If an entry holds a picture, leave the picture out and copy the rest of the listing exactly.

=== Section Start ===

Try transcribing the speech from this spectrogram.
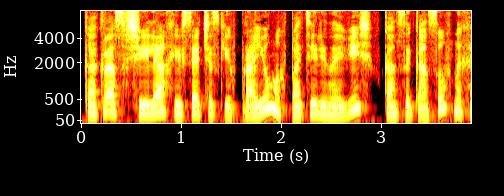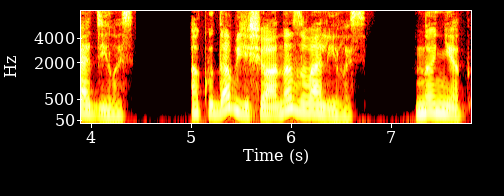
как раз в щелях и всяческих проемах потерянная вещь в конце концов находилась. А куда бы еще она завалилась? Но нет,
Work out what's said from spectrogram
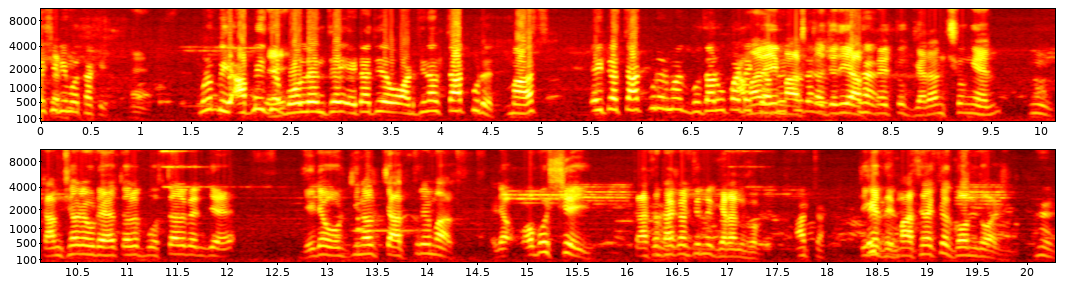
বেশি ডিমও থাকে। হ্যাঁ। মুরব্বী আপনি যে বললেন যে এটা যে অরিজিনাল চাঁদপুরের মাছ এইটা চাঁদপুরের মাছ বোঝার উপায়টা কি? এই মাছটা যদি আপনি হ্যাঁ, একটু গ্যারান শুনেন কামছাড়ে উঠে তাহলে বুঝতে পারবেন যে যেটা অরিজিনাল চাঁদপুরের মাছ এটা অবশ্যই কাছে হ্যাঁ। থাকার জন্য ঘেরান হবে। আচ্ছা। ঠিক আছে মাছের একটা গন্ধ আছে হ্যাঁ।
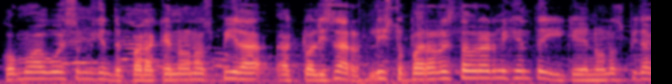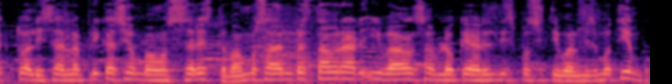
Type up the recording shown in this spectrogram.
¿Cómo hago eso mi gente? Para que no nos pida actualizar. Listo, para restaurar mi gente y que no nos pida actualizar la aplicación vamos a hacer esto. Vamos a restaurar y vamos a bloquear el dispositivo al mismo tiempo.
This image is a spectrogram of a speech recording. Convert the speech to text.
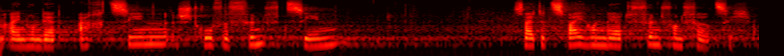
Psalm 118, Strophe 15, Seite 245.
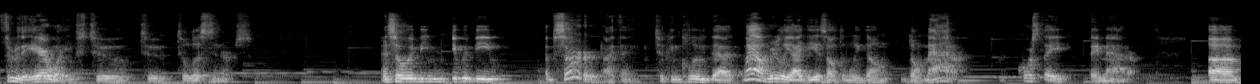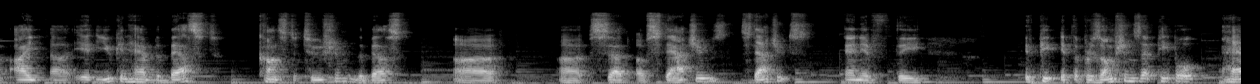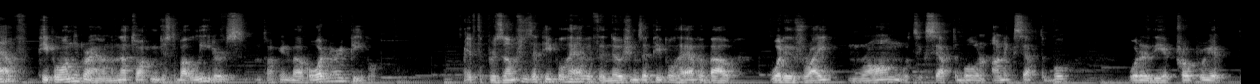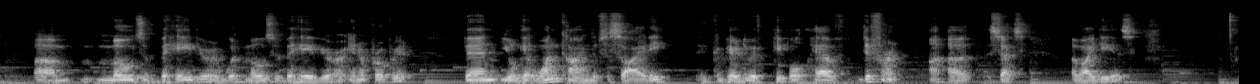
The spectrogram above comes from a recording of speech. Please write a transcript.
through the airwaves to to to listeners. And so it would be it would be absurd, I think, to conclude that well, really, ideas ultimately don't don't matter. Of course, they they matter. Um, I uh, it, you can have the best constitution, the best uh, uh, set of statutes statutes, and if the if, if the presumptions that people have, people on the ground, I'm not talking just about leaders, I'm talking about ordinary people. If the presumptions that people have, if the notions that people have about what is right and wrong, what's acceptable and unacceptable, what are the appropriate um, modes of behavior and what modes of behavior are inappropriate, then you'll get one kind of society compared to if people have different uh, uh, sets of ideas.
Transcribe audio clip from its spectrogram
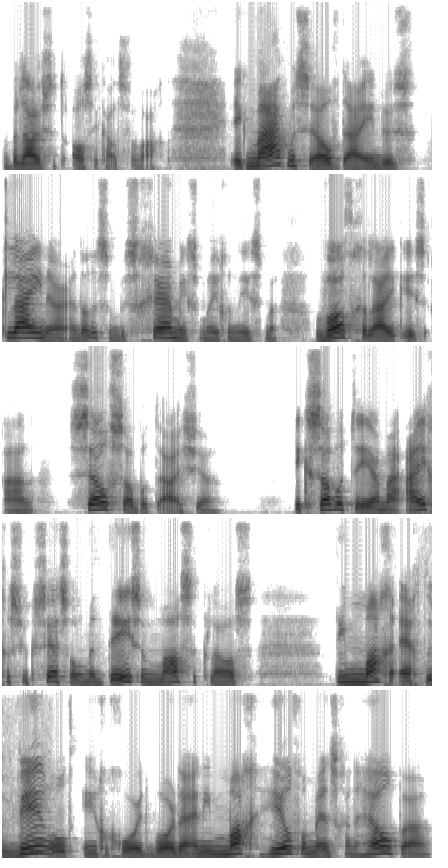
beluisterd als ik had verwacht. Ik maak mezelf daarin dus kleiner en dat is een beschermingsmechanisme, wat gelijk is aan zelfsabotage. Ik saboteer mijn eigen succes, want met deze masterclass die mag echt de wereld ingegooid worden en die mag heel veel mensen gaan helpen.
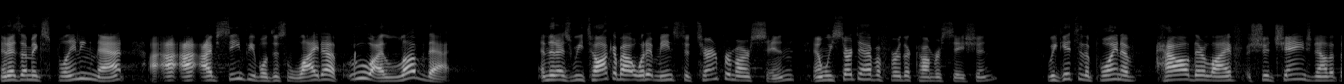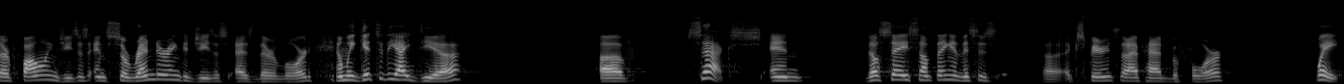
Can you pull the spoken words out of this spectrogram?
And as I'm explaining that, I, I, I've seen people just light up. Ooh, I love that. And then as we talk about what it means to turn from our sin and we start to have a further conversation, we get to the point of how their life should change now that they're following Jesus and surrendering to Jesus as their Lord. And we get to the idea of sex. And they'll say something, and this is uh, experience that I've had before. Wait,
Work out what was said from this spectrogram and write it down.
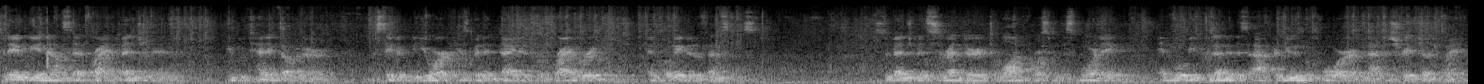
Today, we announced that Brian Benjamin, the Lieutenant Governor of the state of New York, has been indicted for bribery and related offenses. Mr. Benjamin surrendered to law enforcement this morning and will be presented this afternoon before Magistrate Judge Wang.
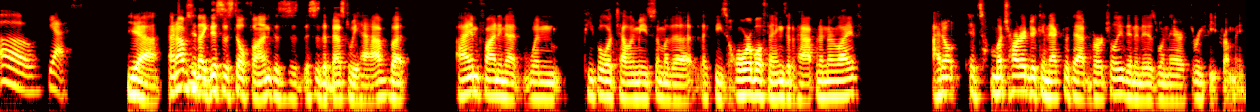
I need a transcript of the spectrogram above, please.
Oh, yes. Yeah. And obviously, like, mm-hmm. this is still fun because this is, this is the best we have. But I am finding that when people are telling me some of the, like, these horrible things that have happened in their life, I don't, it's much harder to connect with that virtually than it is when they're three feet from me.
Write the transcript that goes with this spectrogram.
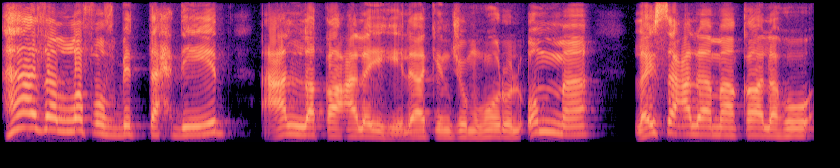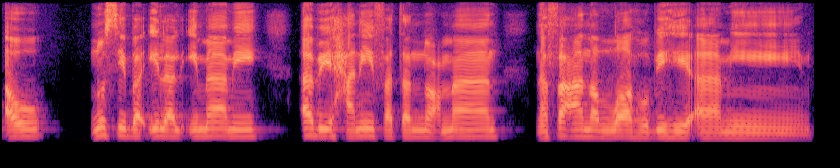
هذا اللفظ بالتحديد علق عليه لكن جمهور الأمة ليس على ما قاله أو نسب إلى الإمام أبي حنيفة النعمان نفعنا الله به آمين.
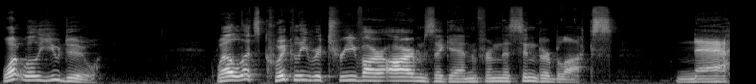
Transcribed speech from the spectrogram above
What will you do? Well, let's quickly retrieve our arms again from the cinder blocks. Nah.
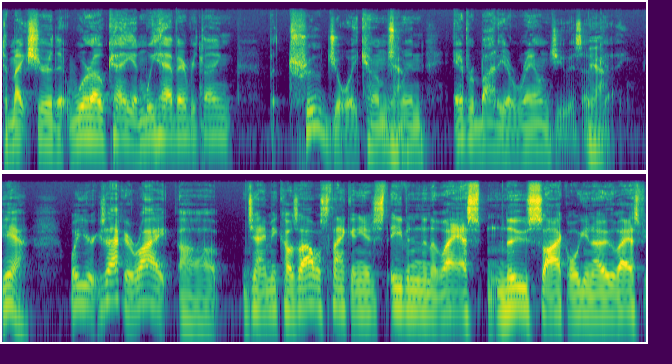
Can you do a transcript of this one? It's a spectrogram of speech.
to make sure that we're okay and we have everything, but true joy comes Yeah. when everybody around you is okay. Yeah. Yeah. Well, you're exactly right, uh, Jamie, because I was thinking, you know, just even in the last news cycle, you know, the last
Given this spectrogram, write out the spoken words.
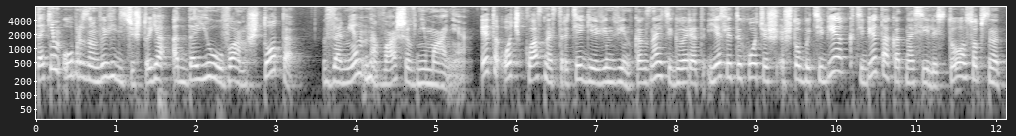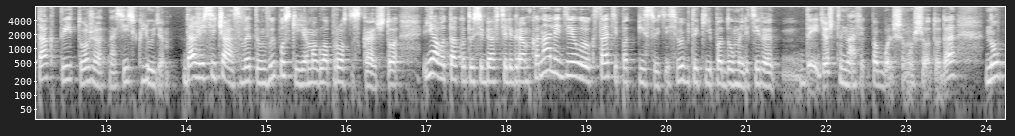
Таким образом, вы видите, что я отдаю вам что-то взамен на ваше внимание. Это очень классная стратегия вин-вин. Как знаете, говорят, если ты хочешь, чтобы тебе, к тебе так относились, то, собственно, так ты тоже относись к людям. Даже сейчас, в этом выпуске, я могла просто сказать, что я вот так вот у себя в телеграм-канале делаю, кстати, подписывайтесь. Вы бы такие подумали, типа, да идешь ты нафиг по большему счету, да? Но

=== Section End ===

> [Expected answer]:
Try transcribing the speech from this spectrogram.
как раз в щелях и всяческих проемах потерянная вещь в конце концов находилась. А куда бы еще она завалилась? Но нет,
Work out what's said from spectrogram
বেশি ডিমও থাকে। হ্যাঁ। মুরব্বী আপনি যে বললেন যে এটা যে অরিজিনাল চাঁদপুরের মাছ এইটা চাঁদপুরের মাছ বোঝার উপায়টা কি? এই মাছটা যদি আপনি হ্যাঁ, একটু গ্যারান শুনেন কামছাড়ে উঠে তাহলে বুঝতে পারবেন যে যেটা অরিজিনাল চাঁদপুরের মাছ এটা অবশ্যই কাছে হ্যাঁ। থাকার জন্য ঘেরান হবে। আচ্ছা। ঠিক আছে মাছের একটা গন্ধ আছে হ্যাঁ।
Type up the recording shown in this spectrogram.
¿Cómo hago eso mi gente? Para que no nos pida actualizar. Listo, para restaurar mi gente y que no nos pida actualizar la aplicación vamos a hacer esto. Vamos a restaurar y vamos a bloquear el dispositivo al mismo tiempo.
This image is a spectrogram of a speech recording. Convert the speech to text.
Psalm 118, Strophe 15, Seite 245.
The spectrogram above comes from a recording of speech. Please write a transcript.
through the airwaves to to to listeners. And so it would be it would be absurd, I think, to conclude that well, really, ideas ultimately don't don't matter. Of course, they they matter. Um, I uh, it, you can have the best constitution, the best uh, uh, set of statutes statutes, and if the if, if the presumptions that people have, people on the ground, I'm not talking just about leaders, I'm talking about ordinary people. If the presumptions that people have, if the notions that people have about what is right and wrong, what's acceptable and unacceptable, what are the appropriate um, modes of behavior and what modes of behavior are inappropriate, then you'll get one kind of society compared to if people have different uh, uh, sets of ideas.
Transcribe audio clip from its spectrogram
beluisterd als ik had verwacht. Ik maak mezelf daarin dus kleiner en dat is een beschermingsmechanisme, wat gelijk is aan zelfsabotage. Ik saboteer mijn eigen succes, want met deze masterclass die mag echt de wereld ingegooid worden en die mag heel veel mensen gaan helpen.
Can you pull the spoken words out of this spectrogram?
And as I'm explaining that, I, I, I've seen people just light up. Ooh, I love that. And then as we talk about what it means to turn from our sin and we start to have a further conversation, we get to the point of how their life should change now that they're following Jesus and surrendering to Jesus as their Lord. And we get to the idea of sex. And they'll say something, and this is uh, experience that I've had before. Wait,
Work out what was said from this spectrogram and write it down.
Today, we announced that Brian Benjamin, the Lieutenant Governor of the state of New York, has been indicted for bribery and related offenses. Mr. Benjamin surrendered to law enforcement this morning and will be presented this afternoon before Magistrate Judge Wang.
I need a transcript of the spectrogram above, please.
Oh, yes. Yeah. And obviously, like, mm-hmm. this is still fun because this is, this is the best we have. But I am finding that when people are telling me some of the, like, these horrible things that have happened in their life, I don't, it's much harder to connect with that virtually than it is when they're three feet from me.
Write the transcript that goes with this spectrogram.
هذا اللفظ بالتحديد علق عليه لكن جمهور الأمة ليس على ما قاله أو نسب إلى الإمام أبي حنيفة النعمان نفعنا الله به آمين.
Transcribed speech from the spectrogram above
What will you do? Well, let's quickly retrieve our arms again from the cinder blocks. Nah.
Can you do a transcript of this one? It's a spectrogram of speech.
to make sure that we're okay and we have everything, but true joy comes Yeah. when everybody around you is okay. Yeah. Yeah. Well, you're exactly right, uh, Jamie, because I was thinking, you know, just even in the last news cycle, you know, the last
Given this spectrogram, write out the spoken words.
Таким образом, вы видите, что я отдаю вам что-то взамен на ваше внимание. Это очень классная стратегия вин-вин. Как знаете, говорят, если ты хочешь, чтобы тебе, к тебе так относились, то, собственно, так ты тоже относись к людям. Даже сейчас, в этом выпуске, я могла просто сказать, что я вот так вот у себя в телеграм-канале делаю, кстати, подписывайтесь. Вы бы такие подумали, типа, да идешь ты нафиг по большему счету, да? Но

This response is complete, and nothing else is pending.